About Elizabeth HuergoElizabeth Huergo was born in Havana and immigrated to the United States at an early age as a political refugee. A published poet and story writer, she lives in Virginia. The Death of Fidel Perez is her first novel. You can learn more about Elizabeth on her website, and by following her on Twitter.Web | Twitter | More Posts

"I once sent a dozen of my friends a telegram saying "flee at once - all is discovered." They all left town immediately."
Mark Twain

Random picks

  • When we write, it's good to keep in mind that prose is best when it uses only words necessary to carry a thought, and so it is with writings that include the ubiquitous word "up." Sometimes we need it, sometimes we don't.
  • Recent past has been increasingly adventuress and outrageously new. Ideas that rocked our world, theories that put us on the map of world were characteristically untrue to any set of existing rules. Online universe does not hold anything as critical and a matter of life death situation. The reason behind is to make other participants explore courageously and bring their own expertise to provide a wholesome experience.
  • Since our weekend debates about ethics often revolve around the word "empathy", it occurred to me that we should find out exactly what the word means. Let's hit up Wikipedia and see what we find: Empathy is the capacity to recognize and, to some extent, share feelings (such as sadness or happiness) that are being experienced by another sapient or semi-sapient being. Someone may need to have a certain amount of empathy before they are able to feel compassion. The English word was coined in 1909 by E.B. Titchener as an attempt to translate the German word "Einfuhlungsvermogen", a new...
  • In the 39th in a series of posts on 2011 short story collections entered for The Story Prize, intern Phedra Deonarine interviews Alethea Black, author of I Knew You'd Be Lovely  (Broadway Books). Phedra Deonarine: Is there a story collection you consider your ideal of what a collection should be? Alethea Black: An ideal collection would be one that surprises me and enlists my heart. I suppose I'm drawn to the same things in stories that attract me in people: charm, inventiveness, humor, compassion, intelligence. When I was first learning to write, collections by Lorrie Moore and...
  • Want to make money writing articles? You can. Even if you consider yourself a non-writer — maybe you hate writing — you can do it. Read this article to build your skills fast. You’ll discover two easy methods you can use to pull PayPal cash into your bank account, even if you’re a complete beginner. Since 2000, I’ve written thousands of articles. Enter my name into Google, and you’ll see many thousands of references. Not only do I publish my articles on my own sites, I syndicate them too. Additionally, I write articles for my clients, and teach writers....

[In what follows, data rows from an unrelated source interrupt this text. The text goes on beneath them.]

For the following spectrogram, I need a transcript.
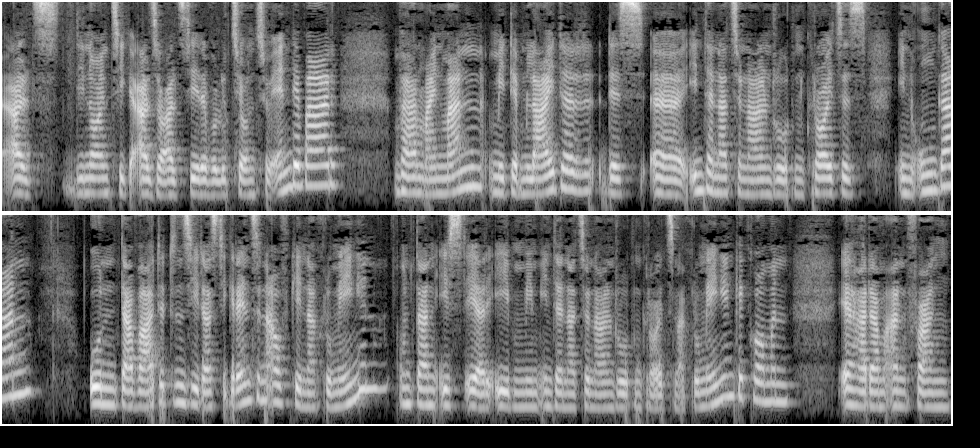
als die 90er, also als die Revolution zu Ende war, war mein Mann mit dem Leiter des äh, Internationalen Roten Kreuzes in Ungarn und da warteten sie, dass die Grenzen aufgehen nach Rumänien und dann ist er eben im Internationalen Roten Kreuz nach Rumänien gekommen. Er hat am Anfang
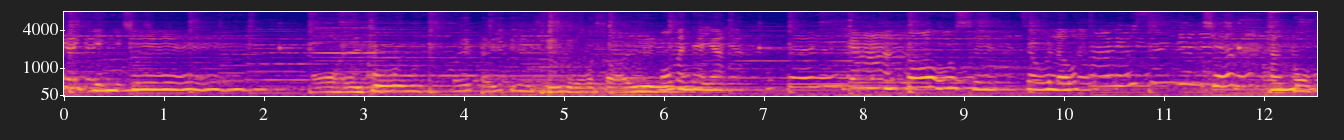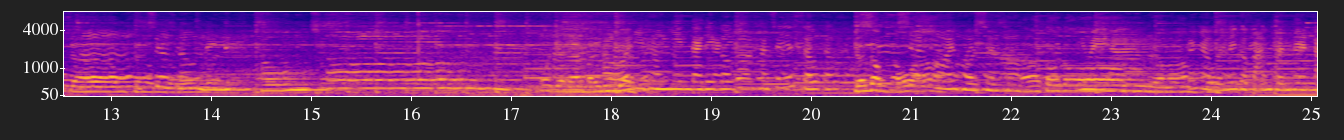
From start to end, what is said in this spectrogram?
嘅形象。我喜欢你比天使我细。冇问题啊！更加高尚，就留下了新印象，幸福将将努力同创。多谢你米好，我姐，哋向现大地哥哥合唱一首唱得唔好啊相爱何常啊啊！多多因为啊见谅啊今日揾呢个版本咧，男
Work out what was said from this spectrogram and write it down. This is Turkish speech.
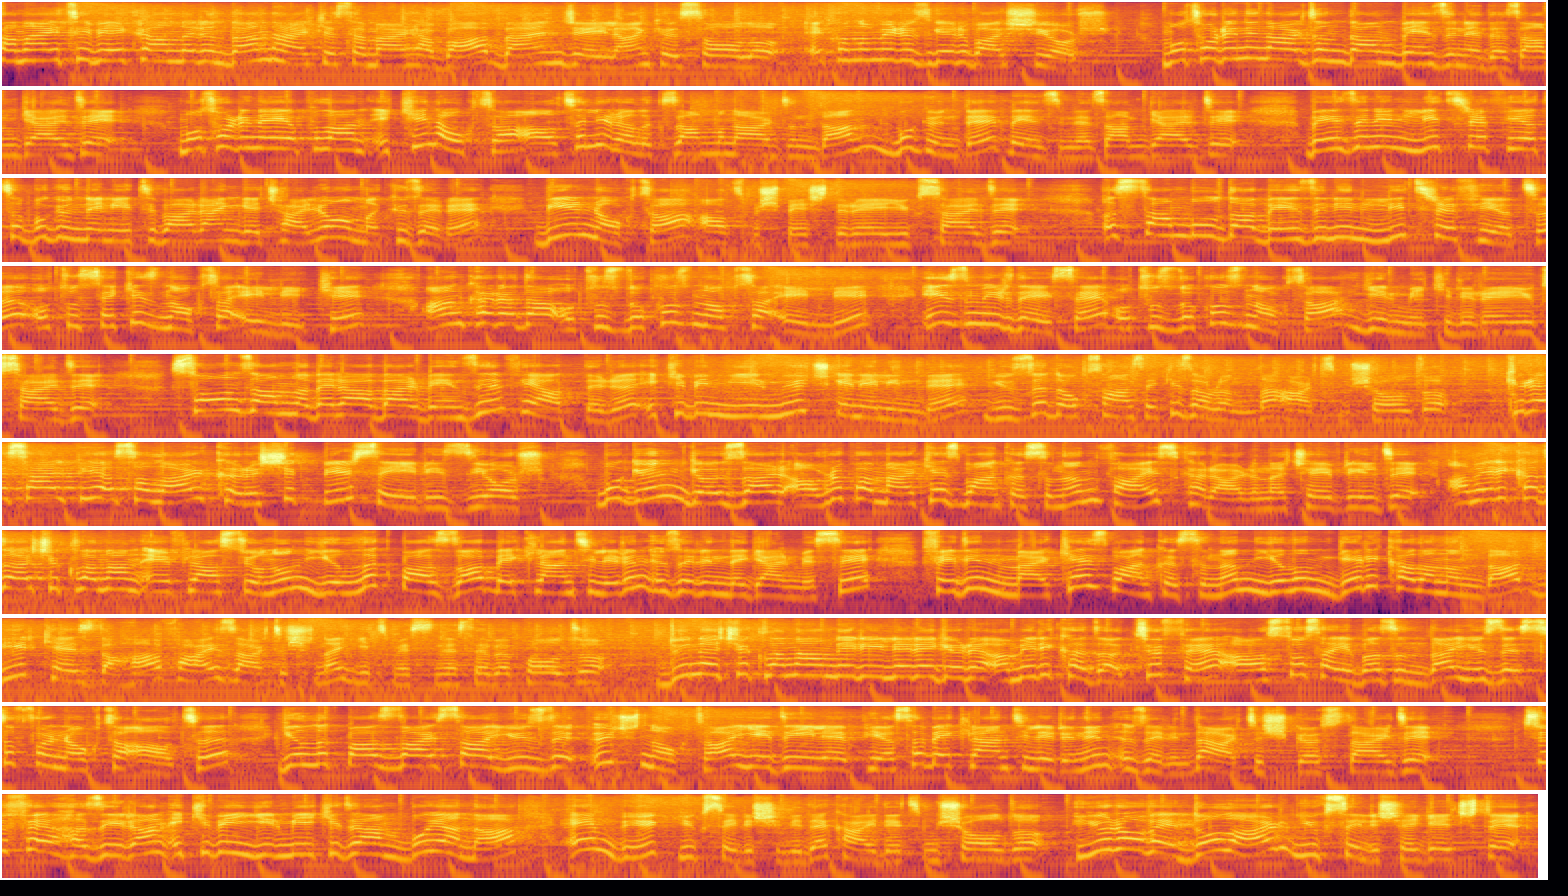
Sanayi TV ekranlarından herkese merhaba. Ben Ceylan Köseoğlu. Ekonomi rüzgarı başlıyor. Motorinin ardından benzine de zam geldi. Motorine yapılan 2.6 liralık zammın ardından bugün de benzine zam geldi. Benzinin litre fiyatı bugünden itibaren geçerli olmak üzere 1.65 liraya yükseldi. İstanbul'da benzinin litre fiyatı 38.52, Ankara'da 39.50, İzmir'de ise 39.22 liraya yükseldi. Son zamla beraber benzin fiyatları 2023 genelinde %98 oranında artmış oldu. Küresel piyasalar karışık bir seyir izliyor. Bugün gözler Avrupa Merkez Bankası'nın faiz kararına çevrildi. Amerika'da açıklanan enflasyonun yıllık bazda beklentilerin üzerinde gelmesi, Fed'in Merkez Bankası'nın yılın geri kalanında bir kez daha faiz artışına gitmesine sebep oldu. Dün açıklanan verilere göre Amerika'da TÜFE Ağustos ayı bazında %0.6, yıllık bazda ise %3.7 ile piyasa beklentilerinin üzerinde artış gösterdi. TÜFE Haziran 2022'den bu yana en büyük yükselişini de kaydetmiş oldu. Euro ve dolar yükselişe geçti.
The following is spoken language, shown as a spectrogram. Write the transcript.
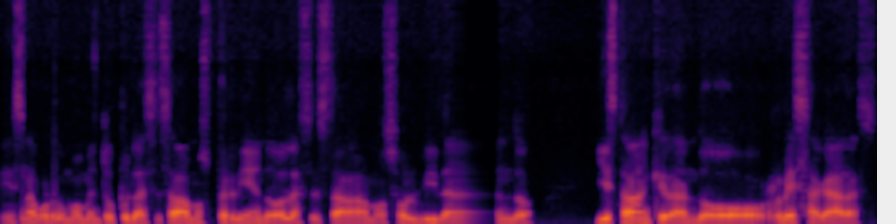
en abordó un momento, pues las estábamos perdiendo, las estábamos olvidando y estaban quedando rezagadas.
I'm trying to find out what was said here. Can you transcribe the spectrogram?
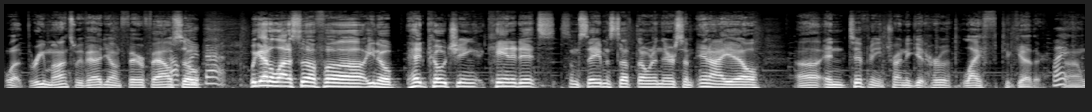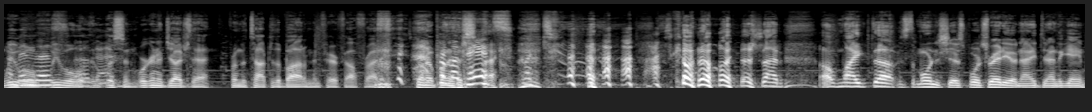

Recommended sites

Most recent titles

01
10 hours ago
02
23 hours ago
03
1 day ago
04
2 days ago

Fast fact about writing

Ancient writing (at first pictographic in nature) is best known from clay and stone inscriptions, but the use of perishable materials, mainly palm leaf, papyrus, and paper, began in ancient times.